Supreme Court reverses Court of Appeals; reinstates whistleblower claim
Cheryl Derano-Griffin sued Lake County after it eliminated her position. A jury found that her position was dropped from the budget in retaliation for reporting the County's violation of laws governing ambulance operations. In essence, she claimed that the County was mis-using funds that had been voted for the specific purpose of providing emergency ambulance service. Derano-Griffin secured a verdict against the County, but the Court of Appeals overturned the verdict in 2009, with two of the judges arguing that her claims of legal violation were too vague or ambiguous to be protected activity under the Whistleblower Protection Act.
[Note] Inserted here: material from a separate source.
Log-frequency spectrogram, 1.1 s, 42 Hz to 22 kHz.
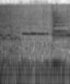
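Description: A horse in The Witcher 3 gives a short, loud, high whinny that rises and wavers over a steady galloping background.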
This week the Supreme Court unanimously rejected the holding in the lower court and remanded the case to the Court of Appeals to consider the County's other legal arguments. The Supreme Court pointed out, consistent with Judge Michael Kelly's dissent in the Court of Appeals, that Derano-Griffin's actions in reporting a "suspected violation" of an existing law, were clearly within the parameters of the statute granting protection to employees. The employee need not be an expert capable of specifying the citation of a law being broken in order to qualify for protection.